In an article published in Nature Biotechnology, Monica Grewal, Alexis Cohen and Anastasia Greenberg examine the brain–machine interface patent landscape, which suggests that the technology is in its early stages of development, but patent applications have been increasing exponentially in recent years.
Excerpt: Brain–machine interface (BMI) technology combines brain activity with computational processing. A BMI is an input–output computing system: the input is brain activity and the output is the manipulation of software and/or hardware. BMIs can be used to extract and interpret brain signals to allow for thought-controlled manipulation of devices such as computers, robots and prosthetic limbs. BMI technology straddles the fields of neuroscience, signal processing, machine learning and robotics.

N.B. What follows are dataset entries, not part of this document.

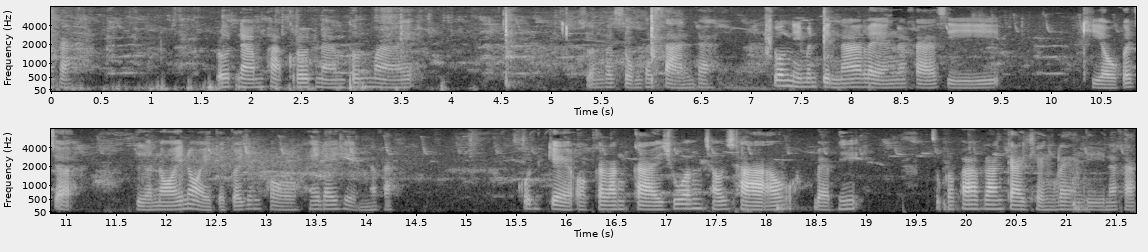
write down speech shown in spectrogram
นะคะรดน้ำผักรดน้ำต้นไม้ ส่วนผสมผสานค่ะ ช่วงนี้มันเป็นหน้าแรงนะคะ สีเขียวก็จะเหลือน้อยหน่อย แต่ก็ยังพอให้ได้เห็นนะคะ คนแก่ออกกำลังกายช่วงเช้าเช้าแบบนี้สุขภาพร่างกายแข็งแรงดีนะคะ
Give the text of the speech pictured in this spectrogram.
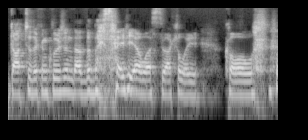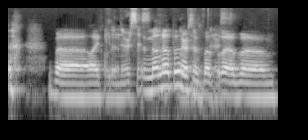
got to the conclusion that the best idea was to actually call the like All the nurses. no, not the Oh, nurses, but the uh, the um,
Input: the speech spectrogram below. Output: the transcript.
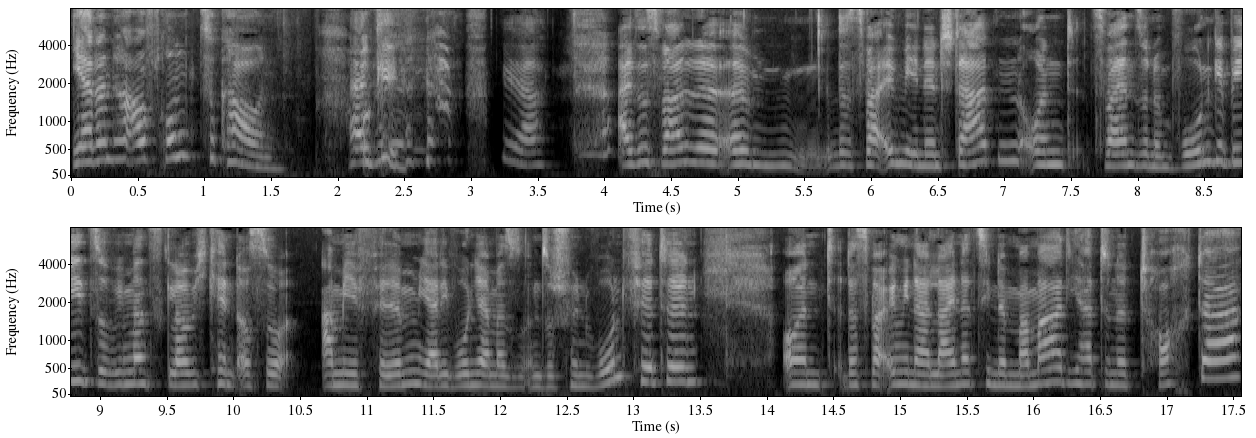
Ja, dann hör auf rumzukauen. Also- Okay. Ja, also es war, eine, ähm, das war irgendwie in den Staaten und zwar in so einem Wohngebiet, so wie man es, glaube ich, kennt aus so Ami-Filmen. Ja, die wohnen ja immer so in so schönen Wohnvierteln. Und das war irgendwie eine alleinerziehende Mama, die hatte eine Tochter,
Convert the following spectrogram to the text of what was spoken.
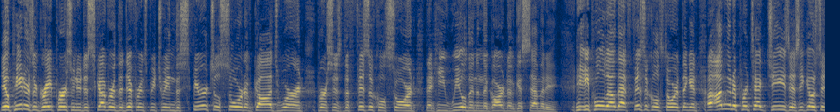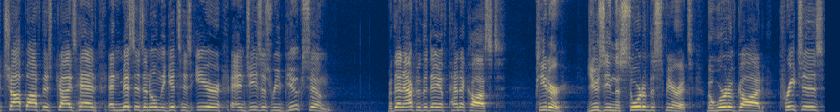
You know, Peter's a great person who discovered the difference between the spiritual sword of God's word versus the physical sword that he wielded in the Garden of Gethsemane. He pulled out that physical sword thinking, I'm going to protect Jesus. He goes to chop off this guy's head and misses and only gets his ear, and Jesus rebukes him. But then after the day of Pentecost, Peter, using the sword of the Spirit, the word of God, preaches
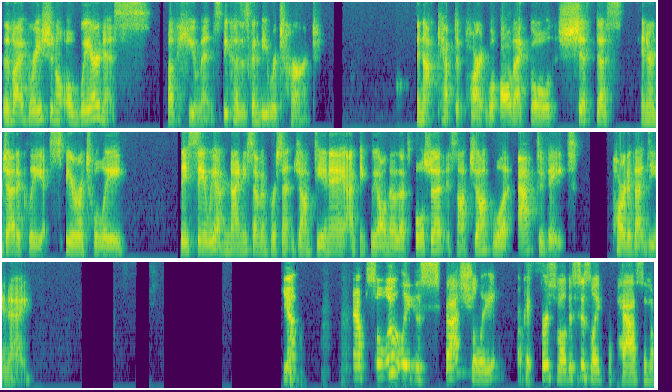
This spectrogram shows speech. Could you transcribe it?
the vibrational awareness of humans because it's going to be returned and not kept apart? Will all that gold shift us energetically, spiritually? They say we have 97% junk DNA. I think we all know that's bullshit. It's not junk. Will it activate part of that DNA? Yep, absolutely, especially okay. First of all, this is like the past and the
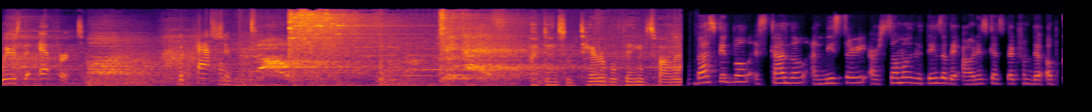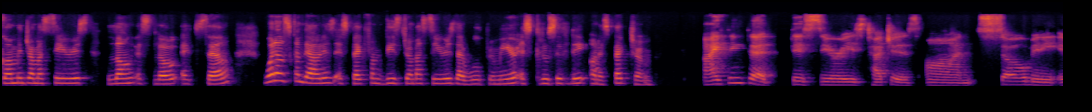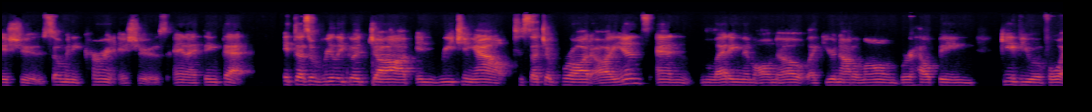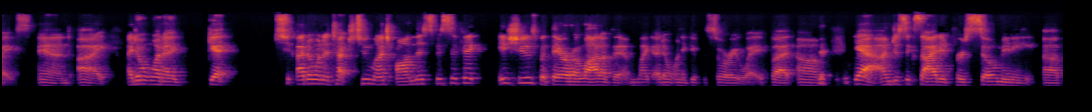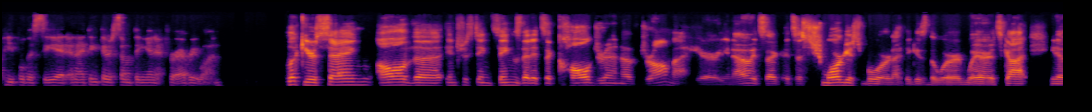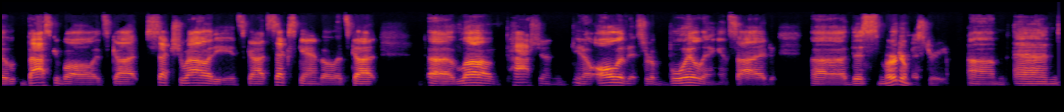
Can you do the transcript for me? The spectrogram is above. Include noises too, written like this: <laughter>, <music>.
Where's the effort? The passion? I've done some terrible things, Father. Basketball, scandal, and mystery are some of the things that the audience can expect from the upcoming drama series Long, Slow, Exhale. What else can the audience expect from this drama series that will premiere exclusively on Spectrum? I think that this series touches on so many issues, so many current issues. And I think that it does a really good job in reaching out to such a broad audience and letting them all know like you're not alone. We're helping give you a voice. And i i don't want to get to, i don't want to touch too much on this specific issues but there are a lot of them. Like i don't want to give the story away but um, yeah i'm just excited for so many uh, people to see it and i think there's something in it for everyone look you're saying all the interesting things that it's a cauldron of drama here you know? It's a it's a smorgasbord i think is the word where it's got you know basketball it's got sexuality it's got sex scandal it's got uh, love passion you know all of it sort of boiling inside uh, this murder mystery. Um, and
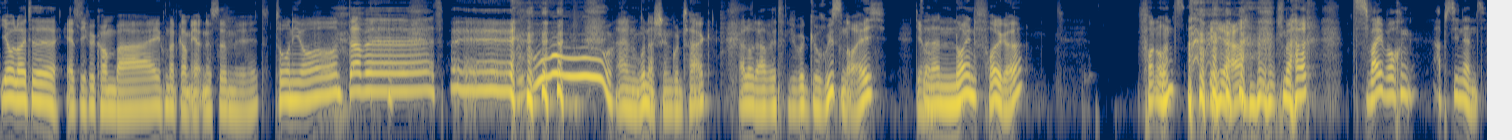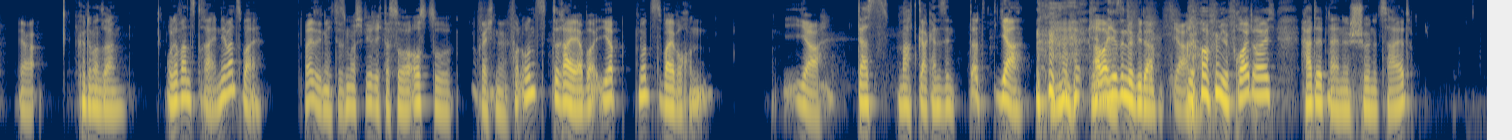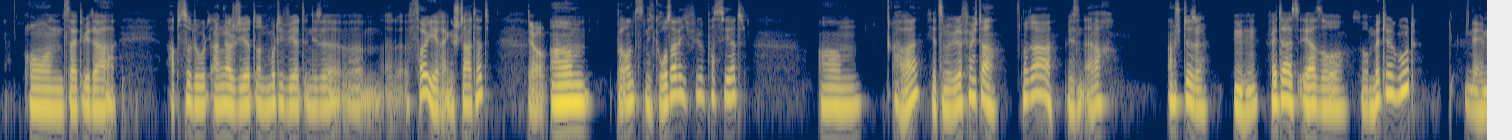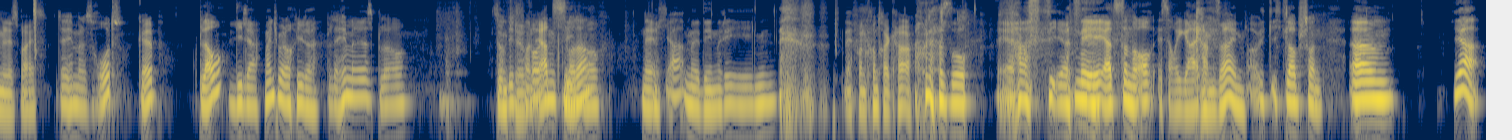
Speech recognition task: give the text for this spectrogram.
Jo Leute, herzlich willkommen bei 100 Gramm Erdnüsse mit Toni und David. Hey. Uh, einen wunderschönen guten Tag. Hallo David. Wir begrüßen euch Jo. zu einer neuen Folge von uns Ja. nach zwei Wochen Abstinenz, ja. könnte man sagen. Oder waren es drei? Nee, waren zwei. Weiß ich nicht, das ist immer schwierig, das so auszurechnen. Von uns drei, aber ihr habt nur zwei Wochen. Ja. Das macht gar keinen Sinn. Das, ja, aber hier sind wir wieder. Ja. Wir hoffen, ihr freut euch, hattet eine schöne Zeit und seid wieder absolut engagiert und motiviert in diese ähm, Folge hier reingestartet. Ja. Ähm, bei uns nicht großartig viel passiert. Ähm, aber jetzt sind wir wieder für euch da. Hurra. Wir sind einfach am Stissel. Mhm. Wetter ist eher so, so mittelgut. Der Himmel ist weiß. Der Himmel ist rot, gelb, blau. Lila. Manchmal auch lila. Der Himmel ist blau. So ein Lied von Wolken Ärzten, oder? auf. Nee. Ich atme den Regen. Der von Contra K. Oder so. Was? Die Ärzte? Nee, Ärzte haben doch auch, ist auch egal. Kann sein. Aber ich, ich glaube schon. Ähm, ja,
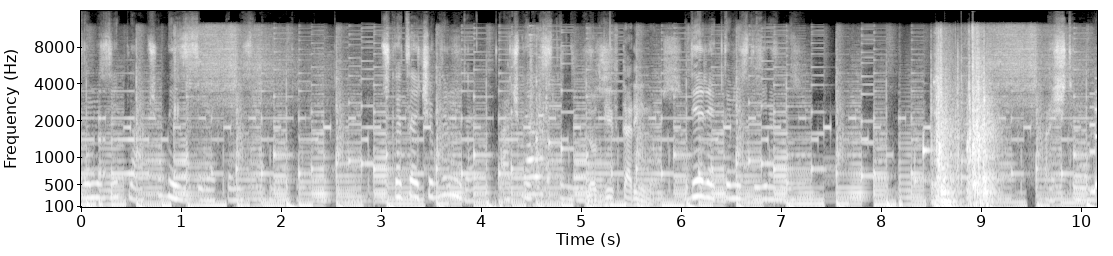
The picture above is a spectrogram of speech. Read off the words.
Reklam izleyip ne yapacağım? Ben izleyeyim reklam izleyip. Üst katı açabilir miyim de? Açmak istemiyorum. Los Giftarinos. Bir de reklam izleyeyim. Açtım onu.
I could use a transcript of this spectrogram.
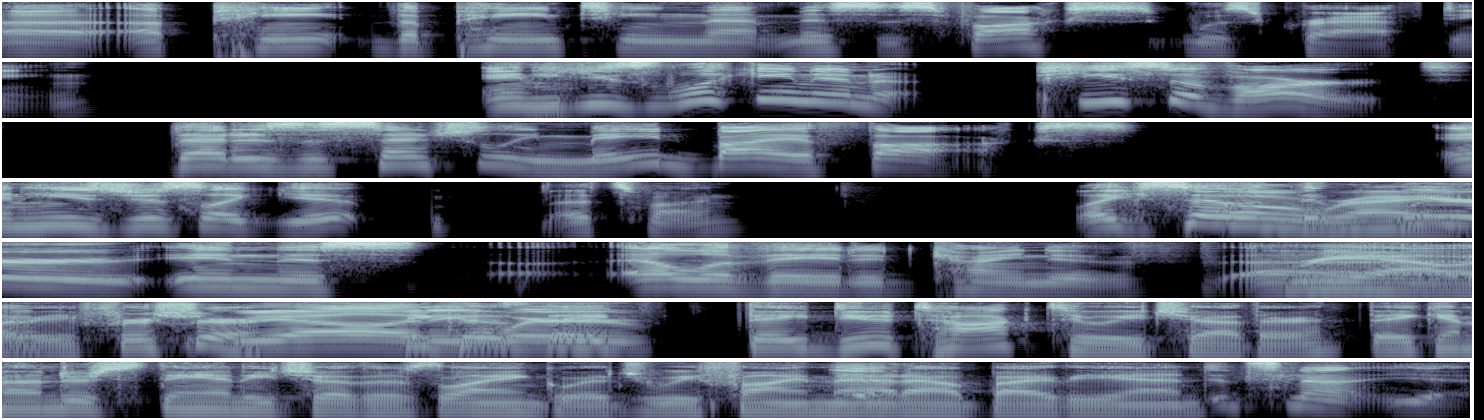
uh, a paint the painting that Mrs. Fox was crafting, and he's looking at a piece of art that is essentially made by a fox, and he's just like, "Yep, that's fine." Like so, Oh, right. we're in this uh, elevated kind of uh, reality for sure. reality because where they they do talk to each other. They can understand each other's language. We find that out by the end. it's not yeah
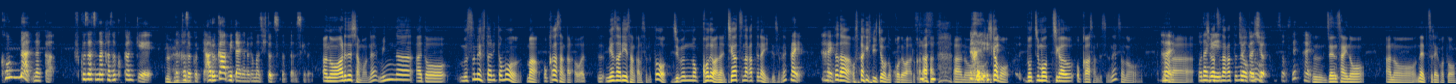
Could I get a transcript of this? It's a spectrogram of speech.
こんな、なんか、複雑な家族関係な家族ってあるかみたいなのがまず一つだったんですけど。あのあれでしたもんねみんなあと娘2人とも、まあ、お母さんからお宮沢りえさんからすると自分の子ではない血はつながってないんですよねはい。はい。ただ小田切丈の子ではあるから あのはいしかもどっちも違うお母さんですよねそのだかはい。ら、小田切血はつながってないけどそうですね。はい。うん、前妻のあの、ね、連れ子と、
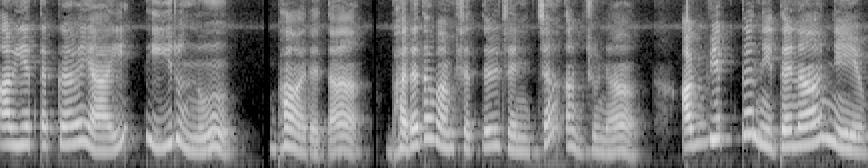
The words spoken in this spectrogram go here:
അറിയത്തക്കവയായി തീരുന്നു. ഭാരത. ഭരതവംശത്തിൽ ജനിച്ച അർജുന. അവ്യക്ത നിധനാന്യേവ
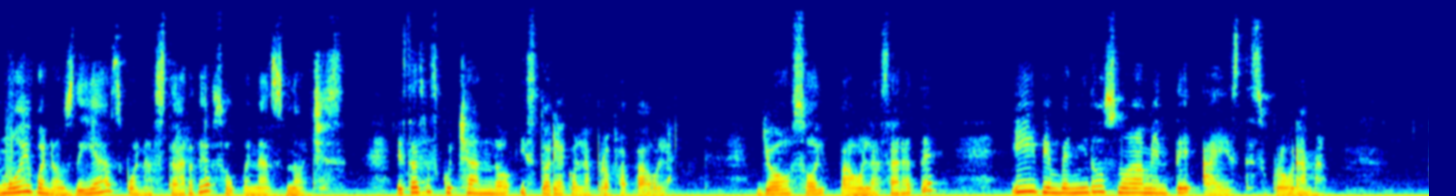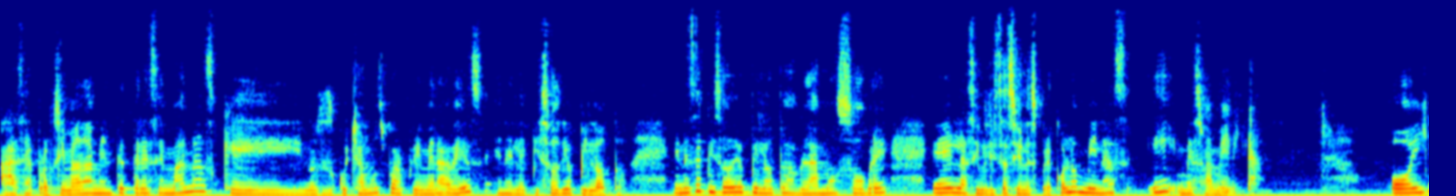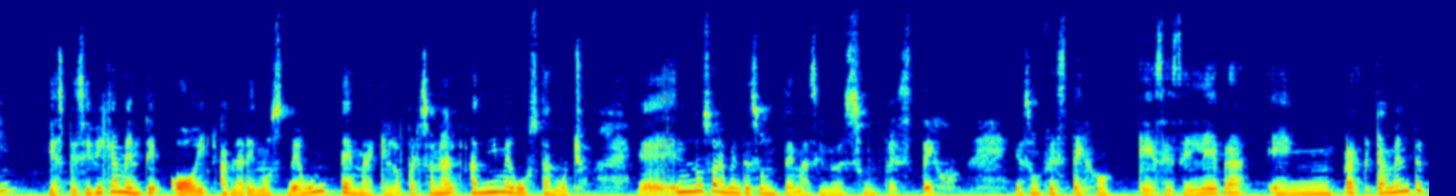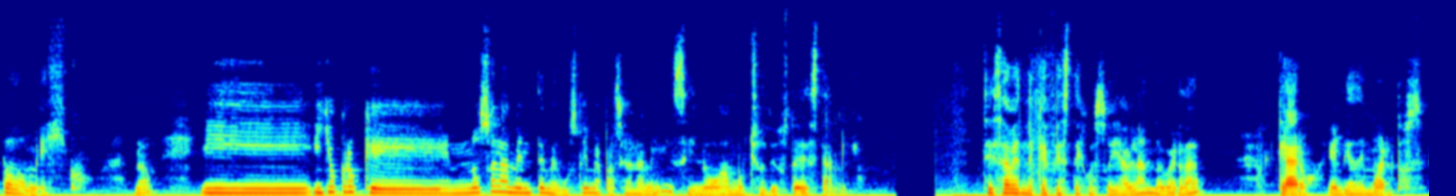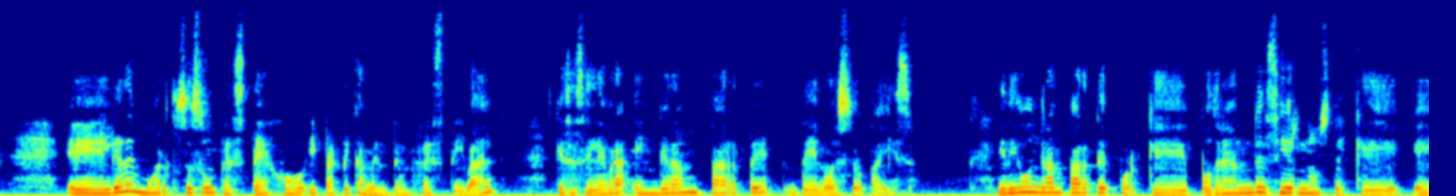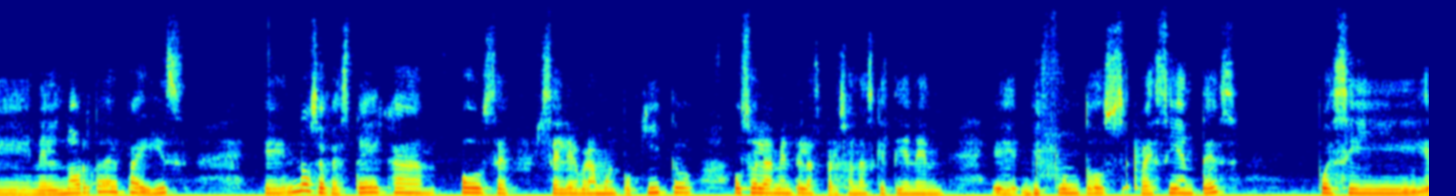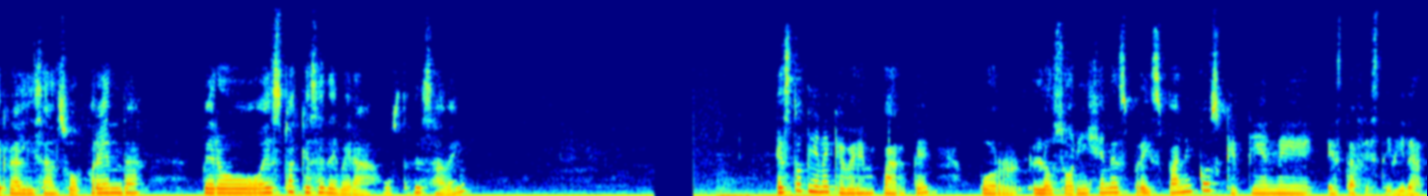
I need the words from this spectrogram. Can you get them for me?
Muy buenos días, buenas tardes o buenas noches. Estás escuchando Historia con la profa Paola. Yo soy Paola Zárate y bienvenidos nuevamente a este su programa. Hace aproximadamente tres semanas que nos escuchamos por primera vez en el episodio piloto. En ese episodio piloto hablamos sobre eh, las civilizaciones precolombinas y Mesoamérica. Hoy Específicamente hoy hablaremos de un tema que en lo personal a mí me gusta mucho. Eh, no solamente es un tema, sino es un festejo. Es un festejo que se celebra en prácticamente todo México, ¿no? Y, y, yo creo que no solamente me gusta y me apasiona a mí, sino a muchos de ustedes también. Sí saben de qué festejo estoy hablando, ¿verdad? Claro, el Día de Muertos. El Día de Muertos es un festejo y prácticamente un festival que se celebra en gran parte de nuestro país. Y digo en gran parte porque podrán decirnos de que en el norte del país eh, no se festeja o se celebra muy poquito o solamente las personas que tienen eh, difuntos recientes pues sí realizan su ofrenda pero ¿esto a qué se deberá? ¿Ustedes saben? Esto tiene que ver en parte por los orígenes prehispánicos que tiene esta festividad.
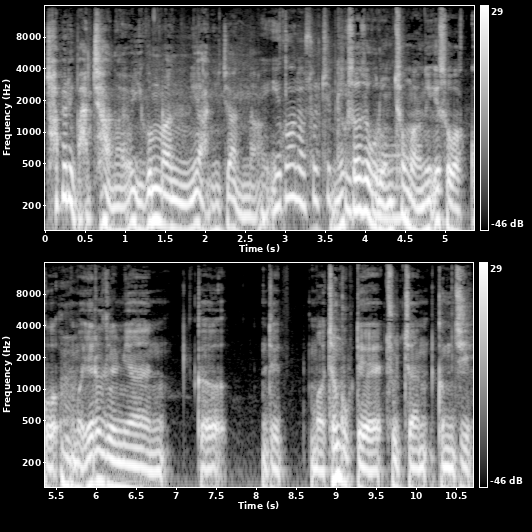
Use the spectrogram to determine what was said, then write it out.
차별이 많지 않아요. 이것만이 아니지 않나? 네, 이거는 솔직히 역사적으로 뭐. 엄청 많이 있어 왔고 음. 뭐 예를 들면 그 이제 뭐 전국대회 출전 금지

We assess the current intellectual property (IP) landscape, specifically patent applications, in the BMI space (‘patent application’ means any pending, abandoned, issued or expired patent). We searched for patent applications filed worldwide since 1980 using Derwent Innovation. The search query required the inclusion of BMI-specific terms such as ‘brain–machine interface’ or ‘brain–computer interface’ and at least one Cooperative Patent Classification (CPC) subclass that we previously identified as highly relevant to BMI technology. The search resulted in over 5,000 individual patent applications across 2,161 patent families. We focused on a dataset that included only the earliest-filed parent application in each family (2,161 total results; 77% were alive or pending, and 23% were abandoned or expired).
We present a global analysis of the BMI patent landscape, including the evolution of BMI patent applications over time and across international jurisdictions and assignees. We also provide a detailed analysis of patent applications directed to various technical features and commercial applications of BMIs. The analysis is presented alongside, and is informed by, academic literature on BMIs.